++++ Records provided
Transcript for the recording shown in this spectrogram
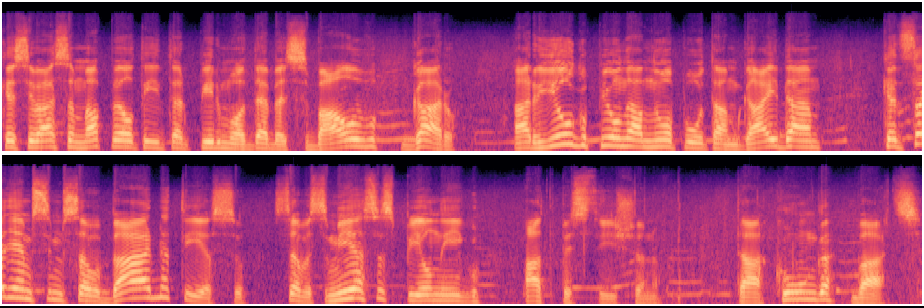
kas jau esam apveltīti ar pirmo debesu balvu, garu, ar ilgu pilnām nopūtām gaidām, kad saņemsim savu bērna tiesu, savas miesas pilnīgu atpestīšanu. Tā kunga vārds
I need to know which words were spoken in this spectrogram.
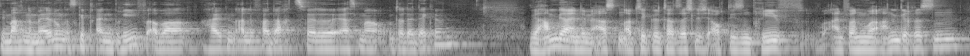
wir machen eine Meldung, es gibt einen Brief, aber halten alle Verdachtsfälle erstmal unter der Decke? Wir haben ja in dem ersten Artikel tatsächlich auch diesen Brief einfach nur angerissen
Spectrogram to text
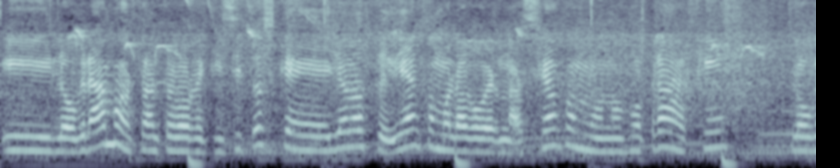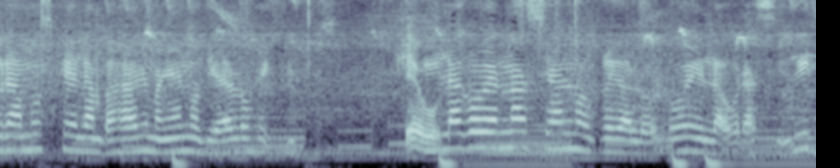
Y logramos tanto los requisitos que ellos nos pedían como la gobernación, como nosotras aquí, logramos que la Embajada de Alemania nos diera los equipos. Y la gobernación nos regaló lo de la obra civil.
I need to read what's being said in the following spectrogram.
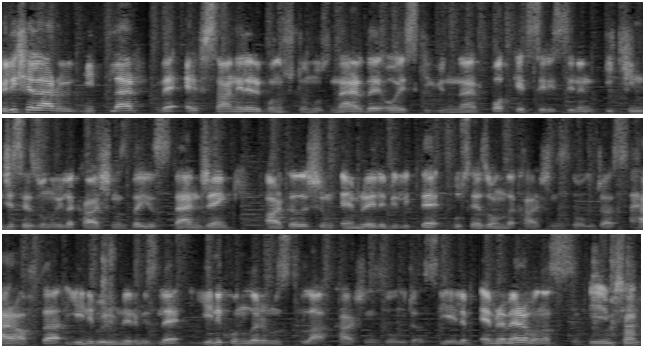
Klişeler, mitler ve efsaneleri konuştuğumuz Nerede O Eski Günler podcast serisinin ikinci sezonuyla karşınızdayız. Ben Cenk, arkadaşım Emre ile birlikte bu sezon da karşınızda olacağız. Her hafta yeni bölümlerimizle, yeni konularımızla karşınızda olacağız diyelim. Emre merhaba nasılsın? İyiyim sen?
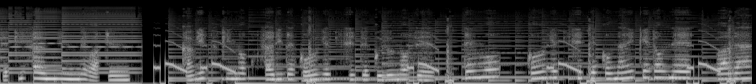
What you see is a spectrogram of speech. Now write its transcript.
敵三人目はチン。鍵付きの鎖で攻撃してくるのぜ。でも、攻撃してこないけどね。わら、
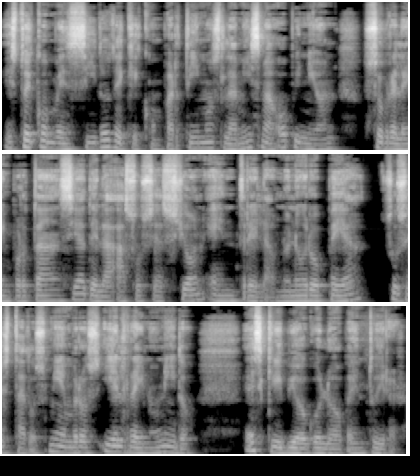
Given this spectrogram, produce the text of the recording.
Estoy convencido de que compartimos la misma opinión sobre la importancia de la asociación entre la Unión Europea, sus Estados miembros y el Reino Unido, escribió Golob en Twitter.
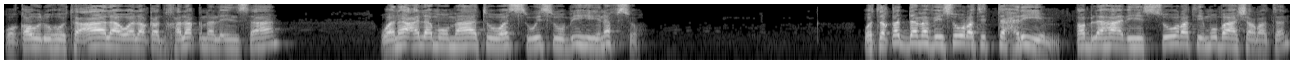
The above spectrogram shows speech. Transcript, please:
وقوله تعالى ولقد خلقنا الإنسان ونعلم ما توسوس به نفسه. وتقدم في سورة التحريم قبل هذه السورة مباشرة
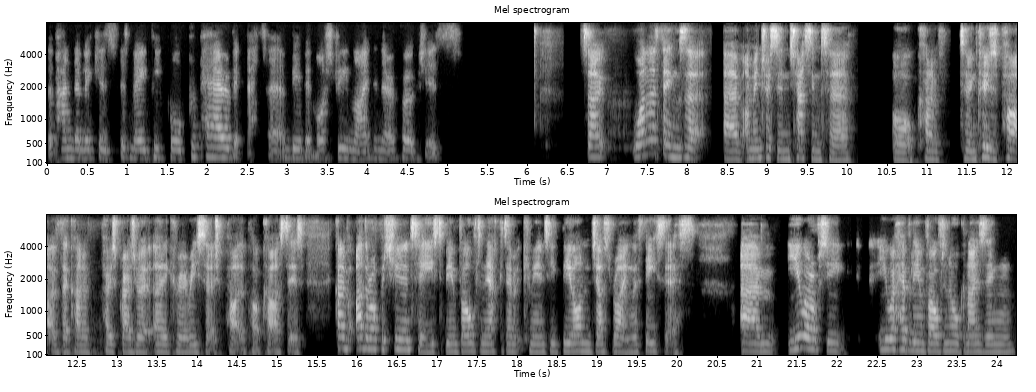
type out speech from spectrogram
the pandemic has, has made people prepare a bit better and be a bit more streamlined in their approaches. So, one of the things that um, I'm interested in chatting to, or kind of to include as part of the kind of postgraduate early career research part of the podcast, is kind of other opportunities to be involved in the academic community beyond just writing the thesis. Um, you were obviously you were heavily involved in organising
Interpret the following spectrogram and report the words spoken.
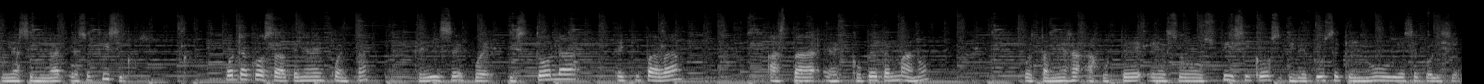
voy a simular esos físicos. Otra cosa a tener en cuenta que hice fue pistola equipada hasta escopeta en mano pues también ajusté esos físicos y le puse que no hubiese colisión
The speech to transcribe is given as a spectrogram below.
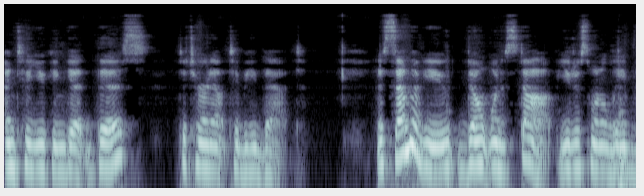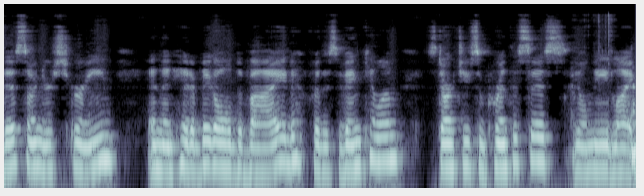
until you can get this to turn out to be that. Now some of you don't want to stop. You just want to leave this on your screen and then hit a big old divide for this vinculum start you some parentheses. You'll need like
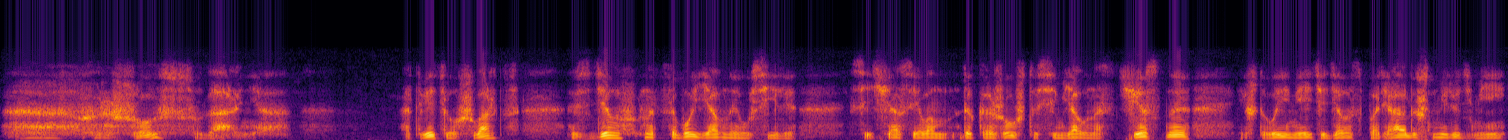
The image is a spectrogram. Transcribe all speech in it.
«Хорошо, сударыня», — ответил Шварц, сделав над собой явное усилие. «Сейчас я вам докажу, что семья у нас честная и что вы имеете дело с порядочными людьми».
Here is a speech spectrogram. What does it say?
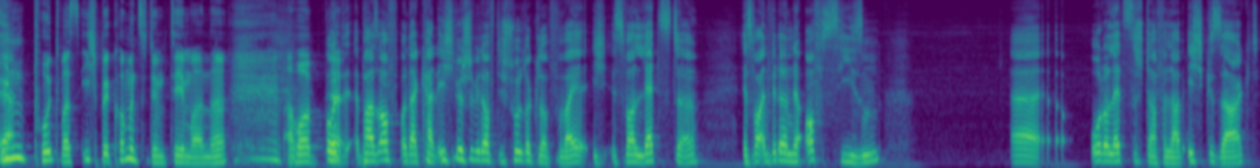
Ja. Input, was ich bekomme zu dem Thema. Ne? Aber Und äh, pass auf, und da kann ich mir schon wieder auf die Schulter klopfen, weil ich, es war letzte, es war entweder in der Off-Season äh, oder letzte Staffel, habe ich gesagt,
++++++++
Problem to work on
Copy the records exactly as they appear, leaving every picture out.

Response to this task
Transcript for the recording shown in this spectrogram
kas jau esam apveltīti ar pirmo debesu balvu, garu, ar ilgu pilnām nopūtām gaidām, kad saņemsim savu bērna tiesu, savas miesas pilnīgu atpestīšanu. Tā kunga vārds
I need to know which words were spoken in this spectrogram.
wir machen eine Meldung, es gibt einen Brief, aber halten alle Verdachtsfälle erstmal unter der Decke? Wir haben ja in dem ersten Artikel tatsächlich auch diesen Brief einfach nur angerissen
Spectrogram to text
Y logramos tanto los requisitos que ellos nos pedían como la gobernación, como nosotras aquí, logramos que la Embajada de Alemania nos diera los equipos. Y la gobernación nos regaló lo de la obra civil.
I need to read what's being said in the following spectrogram.
Klişeler, mitler ve efsaneleri konuştuğumuz Nerede O Eski Günler podcast serisinin ikinci sezonuyla karşınızdayız. Ben Cenk, arkadaşım Emre ile birlikte bu sezon da karşınızda olacağız. Her hafta yeni bölümlerimizle, yeni konularımızla karşınızda olacağız diyelim. Emre merhaba nasılsın? İyiyim sen?
What you see is a spectrogram of speech. Now write its transcript.
敵三人目はチン。鍵付きの鎖で攻撃してくるのぜ。でも、攻撃してこないけどね。わら、
Given this spectrogram, produce the text of the recording.
Estoy convencido de que compartimos la misma opinión sobre la importancia de la asociación entre la Unión Europea, sus Estados miembros y el Reino Unido, escribió Golob en Twitter.
The above spectrogram shows speech. Transcript, please:
وقوله تعالى ولقد خلقنا الإنسان ونعلم ما توسوس به نفسه. وتقدم في سورة التحريم قبل هذه السورة مباشرة
type out speech from spectrogram
the pandemic has, has made people prepare a bit better and be a bit more streamlined in their approaches. So, one of the things that um, I'm interested in chatting to, or kind of to include as part of the kind of postgraduate early career research part of the podcast, is kind of other opportunities to be involved in the academic community beyond just writing the thesis. Um, you were obviously you were heavily involved in organising
Interpret the following spectrogram and report the words spoken.
voy a simular esos físicos. Otra cosa a tener en cuenta que hice fue pistola equipada hasta escopeta en mano pues también ajusté esos físicos y le puse que no hubiese colisión
The speech to transcribe is given as a spectrogram below.
until you can get this to turn out to be that. Now some of you don't want to stop. You just want to leave this on your screen and then hit a big old divide for this vinculum start you some parentheses. You'll need like
The image is a spectrogram. Transcribe all speech in it.
«Хорошо, сударыня», — ответил Шварц, сделав над собой явное усилие. «Сейчас я вам докажу, что семья у нас честная и что вы имеете дело с порядочными людьми».
Here is a speech spectrogram. What does it say?
Ja. Input, was ich bekomme zu dem Thema. Ne? Aber Und äh, pass auf, und da kann ich mir schon wieder auf die Schulter klopfen, weil ich, es war letzte, es war entweder in der Off-Season äh, oder letzte Staffel, habe ich gesagt,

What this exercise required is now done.